How To Stay Warm

fondue_image In Minnesota, it's frigid and snowy outside. But inside our houses, we melt nutty cheeses in little pots, add a little white wine and some spices for oomf, and dip things into this smooth cheesy mess all day long. It's a winter ritual. It's a delicious way to stay warm.

Classic Cheese Fondue

1 clove garlic, minced 1/2 pound Gruyère, grated 1/3 pound AppenzellerComté Melodie, grated 3 tablespoons unbleached all-purpose flour 1 3/4 cup Petit Roubie Picpoul de Pinet wine 1/4 teaspoon freshly grated nutmeg A splash or two of Kammer Black Forest Kirschwasser (optional)

Toss the cheese with the flour. Rub the interior of a medium saucepan with the peeled garlic. Place over medium heat and the add wine. Bring to a simmer and add the cheese mixture, one handful at a time. Stir in the nutmeg and minced garlic.

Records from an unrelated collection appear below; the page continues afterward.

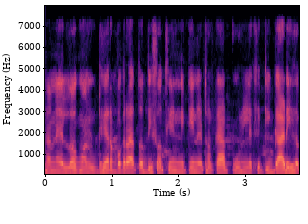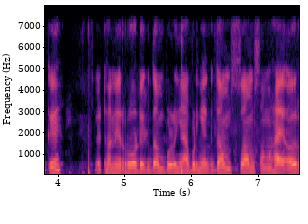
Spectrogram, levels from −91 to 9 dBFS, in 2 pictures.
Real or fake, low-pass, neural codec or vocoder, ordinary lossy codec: fake; 7.2 kHz; codec, 16 kHz, 6 kbps, DAC; none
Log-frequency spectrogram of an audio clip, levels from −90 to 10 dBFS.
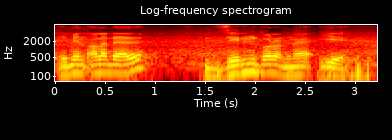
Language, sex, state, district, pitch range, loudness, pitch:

Stir over low heat until smooth and cheese is melted and bubbling. Add a splash or two of kirsch and continue stirring until it starts to bubble just a bit. Transfer cheese mixture to a fondue pot and you’re ready to go! Don’t forget to stir frequently.

Try dipping hunks of baguette, blanched vegetables, tiny cornichons, or cubes of salami. The possibilities are endless, even if your stomach isn’t. Enjoy!

[image on right via]